Definition of open table

In eight-ball and related games, describes the situation in which neither player has yet claimed a suit (group) of balls. Often shortened to simply open: "Is it still an open table?" "Yes, it's open."

24 Random Essential Billiards Terms

Playing an opponent for money who has no chance of winning based on disparity of skill levels. The term robbed is also sometimes used humorously in exclamations when a shot that looks like it would work did not, as in "Oh! You got robbed on that one!"
The collar is the portion of the joint that is attached to the top of the forearm. This is often stainless steel, wood, ivory, or molded phenolic resin, but in any case, made out of a solid material. This portion of the cue is glued on and threaded to reinforce the pin at the end of the shaft, and to offer a stabilized shot out of its solid construction.
Artistic pool is a trick shot competition, inspired by the related discipline of artistic billiards.
This is when you aim at one particular object ball that is not meant to go in the pocket, but is instead meant to contact another object ball which will continue the combination process or be pocketed.
Also (chiefly British) shot programme. The enumerated trick shots that must be performed in the fields of artistic billiards (70 pre-determined shots) and artistic pool (56 tricks in 8 "disciplines").
This is a series of angled rails present within some pool tables that directs pocketed balls to a central location on the table for retrieval after the game.
Refers to a person gambling when he has no money. As in, "That jerk can't pay up, he was shooting air barrels the whole time".
A misnomer for hand talc.
A shot, especially common in straight pool and in some variants of blackball (but not WEPF/EPA rules), in which a player intentionally commits a foul with the object in mind of either leaving the opponent with little chance of running out or simply to avoid shooting where no good shot is presented and to do anything else would give the opponent an advantage. It is often referred to in straight pool as a "back scratch."
The ball meant to be struck and sunk in your called shot.
Chiefly British. This is a shot in a snooker game where the first object ball hit contacts another object ball and the second one is pocketed. If both of the balls are red, or if the second ball would be on if the first ball had not been deemed free then it is an allowed shot.
American CueSports Alliance. Their mission statement is "To heighten the interest and awareness of cue sports through the support and sanctioning of organized competition throughout the United States and North America."
This is a tool that is used to shape a cue stick. It holds the cue in place while rotating it along a cutting edge. This tool can also be used to hold the cue in place while constructing or repairing other parts on the cue.
Also topspin, top-spin, top. Same as follow. Contrast bottom spin, back spin.

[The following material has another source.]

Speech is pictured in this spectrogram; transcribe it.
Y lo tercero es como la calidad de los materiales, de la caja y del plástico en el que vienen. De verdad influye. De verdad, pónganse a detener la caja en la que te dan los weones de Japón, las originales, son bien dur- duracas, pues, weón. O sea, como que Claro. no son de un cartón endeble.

A semicircle with an 11½ inch (291 mm) radius, drawn behind a snooker table's baulk line, centred on the middle of the line, and resembling the upper case letter "D" in shape. The "D" is also used in English billiards and sometimes also in blackball and other pool games played on British-style tables.
Verb: "To Clock" To carefully note the abilities or betting inclinations of other players for future reference.

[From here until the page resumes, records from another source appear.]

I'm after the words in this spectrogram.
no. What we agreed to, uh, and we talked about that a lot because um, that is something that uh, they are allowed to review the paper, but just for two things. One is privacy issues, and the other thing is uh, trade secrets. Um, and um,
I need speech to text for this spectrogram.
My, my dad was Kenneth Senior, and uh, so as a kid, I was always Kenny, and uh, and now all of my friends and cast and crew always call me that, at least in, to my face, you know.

This can be a shot where the best option for you is to sink a ball in you opponents pocket in the game of one pocket. This can also refer to the act of offering an opponent a ball adjustment to even the playing field.
Verb form: to shoot. The use of the cue to perform or attempt to perform a particular motion of balls on the table, such as to pocket (pot) an object ball, to achieve a successful carom (cannon), or to play a safety.
When the cue ball is tucked behind the corner of a pocket, therefore not allowing a direct shot at the object ball.
Chiefly British: Same as duck, and stemming from the same obvious etymology.
A rule in blackball whereby after an opponent has faulted and thus yielded two shots, if the incoming shooter pots a ball on the first shot, (s)he is still allowed to miss in a later shot and take a second shot in-hand (from the "D" or from baulk, or if the opponent potted the cue ball, from anywhere)—even on the black, in most variants. Also called the "two visits" rule; i.e., the two penalty shots are considered independent visits to the table, and the limiting variants discussed at two shots below cannot logically apply.
In snooker, a phrase used to describe a situation where the player has an easy pot and in general the balls are in a position to go on to make a sizeable break.
This is a ball that is resting on the edge of a pocket, and would be a very easy shot to pocket.
This is also used to describe the ball when it rests on the edge of the pocket, almost begging to drop.
This is an object ball that essentially covers up a path necessary for sinking the desired object ball.